GRENOBLE, France, Feb 13, 2014 (AFP) - Michael Schumacher's family said Thursday they continue to "strongly believe" that the Formula One legend will recover from a life-threatening skiing accident.
Mr Schumacher has been in a coma since the accident on December 29 and a family statement released on Thursday said he was "still in a waking up process" which could take a long time.
The statement came a day after Germany's biggest-selling newspaper, Bild, reported that Schumacher had contracted a lung infection, and days after rumours that he had died swept social media.
The statement said: "Michael's family would like to again express their sincere thanks for the continuous sympathy coming from all over the world. The good wishes they receive help the family and, we are convinced they also help Michael, who still is in a waking up process.
"As often in such situation, no day is like the next.
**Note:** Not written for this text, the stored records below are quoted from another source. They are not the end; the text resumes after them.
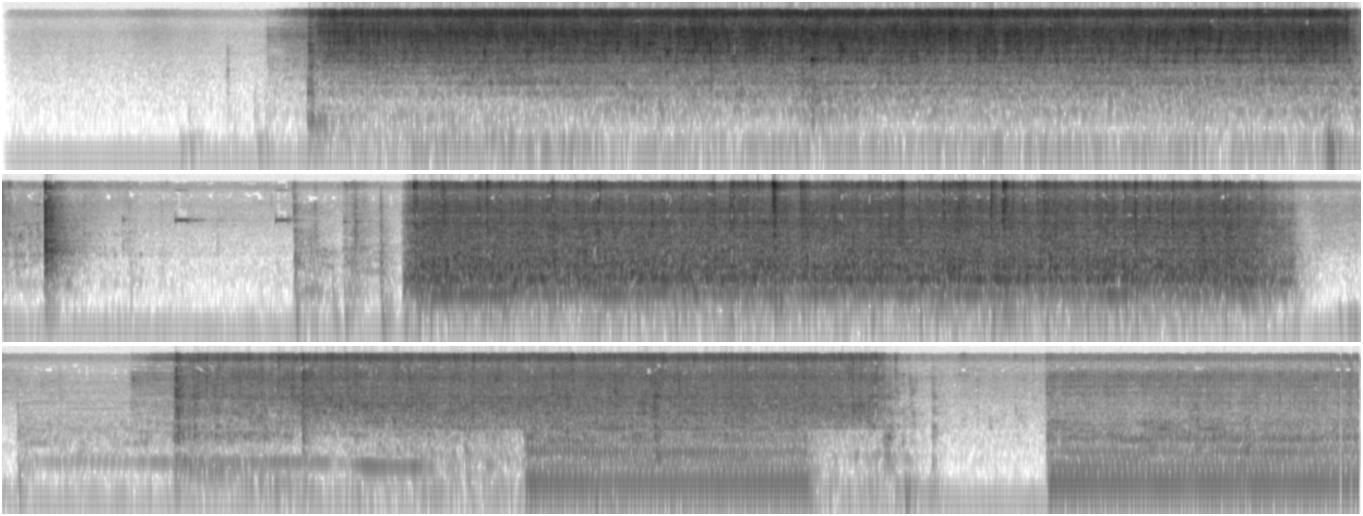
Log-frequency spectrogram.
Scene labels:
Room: kitchen; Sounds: running water, coffee machine

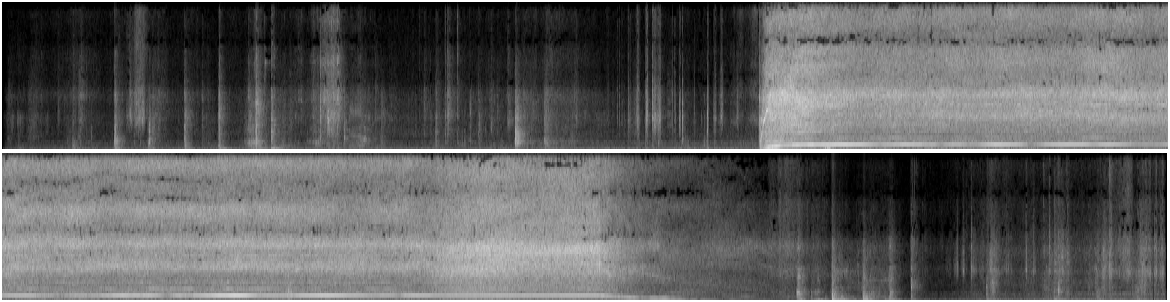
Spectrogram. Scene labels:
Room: hallway; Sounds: footsteps, vacuum cleaner

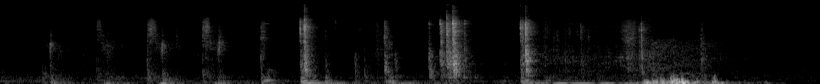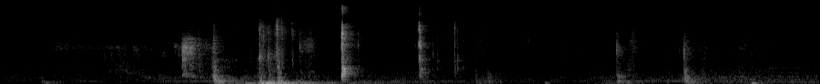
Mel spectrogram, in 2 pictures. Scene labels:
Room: hallway; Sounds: footsteps, door (more than once), light switch

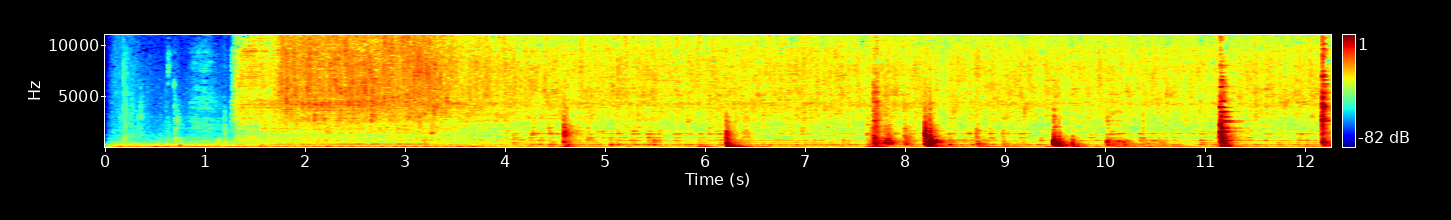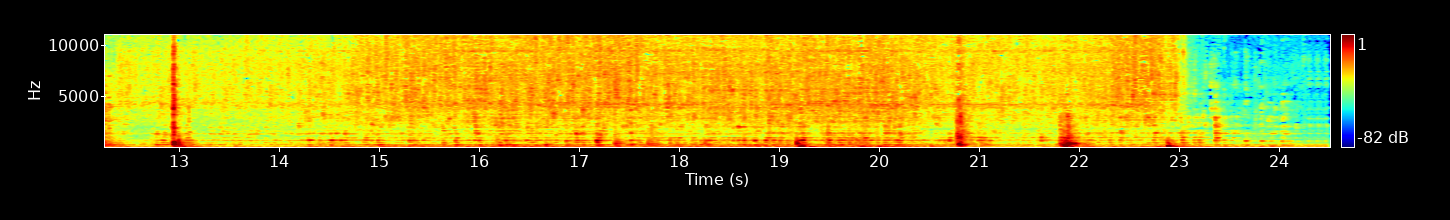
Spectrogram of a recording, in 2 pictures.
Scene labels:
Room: kitchen; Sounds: running water, cutlery and dishes

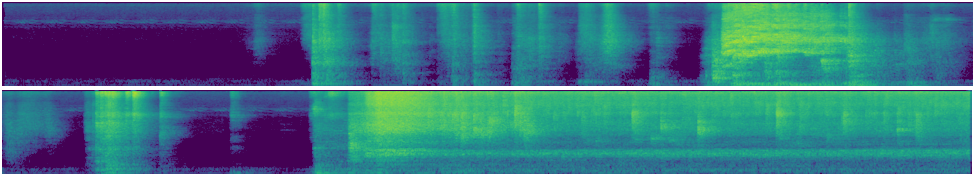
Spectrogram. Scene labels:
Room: bathroom; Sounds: footsteps, door (more than once), wardrobe or drawer, running water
The family is thankful for one's understanding that they would not wish to disclose medical details in order to protect Michael's privacy.
"As assured from the beginning we will continue to communicate any decisive new information on Michael's health state. We are aware that the wake up phase can take a long time.
"The family continues to strongly believe in Michael's recovery and place all their trust in the doctors, nurses and nursing auxiliaries team. The important thing is not the speed of the recovery but that Michael's healing process progresses in a continuous and controlled way."
Mr Schumacher's spokesman announced on January 30 that the drugs used to keep him in a coma were being reduced with a view to bringing him back to consciousness. It was not announced when that process had begun.
Mr Schumacher has been in intensive care in Grenoble University Hospital since being flown there by helicopter following his December 29 accident in the Alpine resort of Meribel.
The German fell and hit his head against a rock after venturing on to a small off-piste section while skiing with his son and a group of friends. The impact of the collision was sufficiently powerful to split the helmet he was wearing.
Surgeons said he suffered bleeding and bruising on his brain and a scan showed "widespread lesions". After the surgery he was placed in a medically induced coma and his body temperature was cooled to reduce the risk of further damage.
Further surgery was carried out on December 30 to reduce bleeding